Microsoft's board of directors announced Thursday that the company has hired a law firm to publicly investigate the company's handling of sexual harassment and gender discrimination claims, including allegations of inappropriate behavior by co-founder Bill Gates.
After years of complaints regarding Microsoft's investigations of employee issues, an assessment will be made.
The review will be conducted by Arent Fox.
"We're committed not just to reviewing the report but learning from the assessment so we can continue to improve the experiences of our employees," Microsoft CEO Satya Nadella said in a statement. "I embrace this comprehensive review as an opportunity to continue to get better."
The assessment will compare Microsoft's handling of harassment to that of other companies, which goes beyond what was requested in the shareholder proposal led by Arjuna Capital. At the end of the third quarter, Arjuna had $17.5 million in Microsoft stock, its second-largest position.
Arent Fox will present a report to the board with suggestions, and management have stated that they would follow up with a plan of action to present to the board based on the recommendations. If necessary, the board intends to issue a public report on recommended changes to company culture.

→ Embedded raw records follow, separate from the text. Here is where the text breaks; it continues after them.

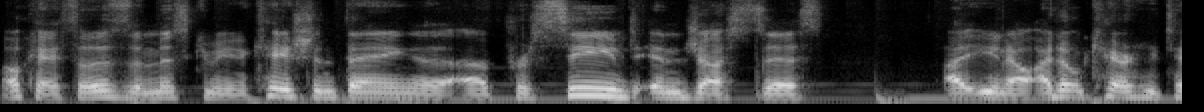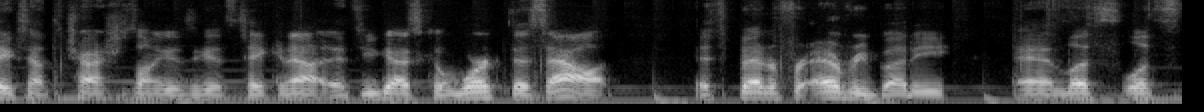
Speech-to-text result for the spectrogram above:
okay, so this is a miscommunication thing, a, a perceived injustice. I, you know, I don't care who takes out the trash as long as it gets taken out. If you guys can work this out, it's better for everybody. And let's let's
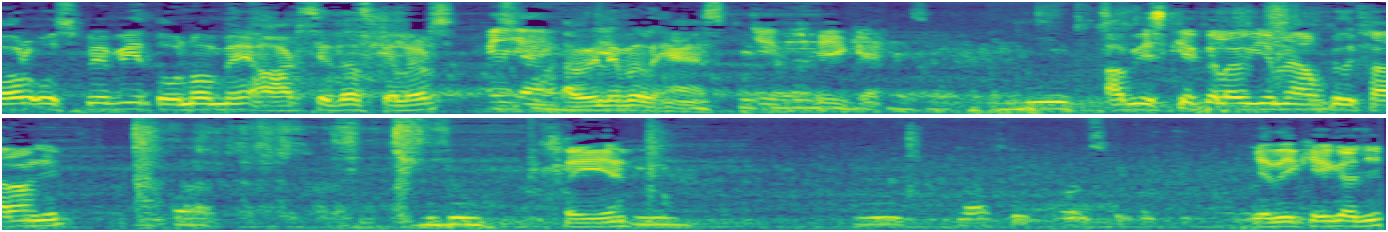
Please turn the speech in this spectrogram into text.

Following claims that Bill Gates, Microsoft's co-founder and original CEO, had sought a sexual relationship with an employee in 2000, Nadella faced the matter in May.
A report about the issue was received by Microsoft, and a board committee investigated it.
Nadella emphasized that anyone may raise a complaint, even if it's two decades old, and the company will respond. The Microsoft board of directors announced Thursday that its report will summarize the findings of investigations, including the one involving Gates.
Female employees' complaints of harassment and discrimination in a 2019 email chain, as well as the company's response, will be considered in the board report. The shareholder proposal alluded to a 2012 class-action lawsuit against Microsoft in which 238 employees alleged sexual harassment, in addition to the Gates case and the emails.
Former Microsoft employee Katie Moussouris claimed in a lawsuit dropped in 2020 that Microsoft had formed a pattern of sex discrimination against women in technical and engineering jobs. In her original 2015 complaint, she stated that she had complained in 2008 about a male director who was harassing other female employees.
Microsoft discovered this to be true, but reassigned him to a different part of the organization while allowing him to keep his title. Moussouris claimed she protested after the director retaliated against her by giving her a low bonus; he was eventually promoted, she claimed.
Gates left Microsoft's board in 2020.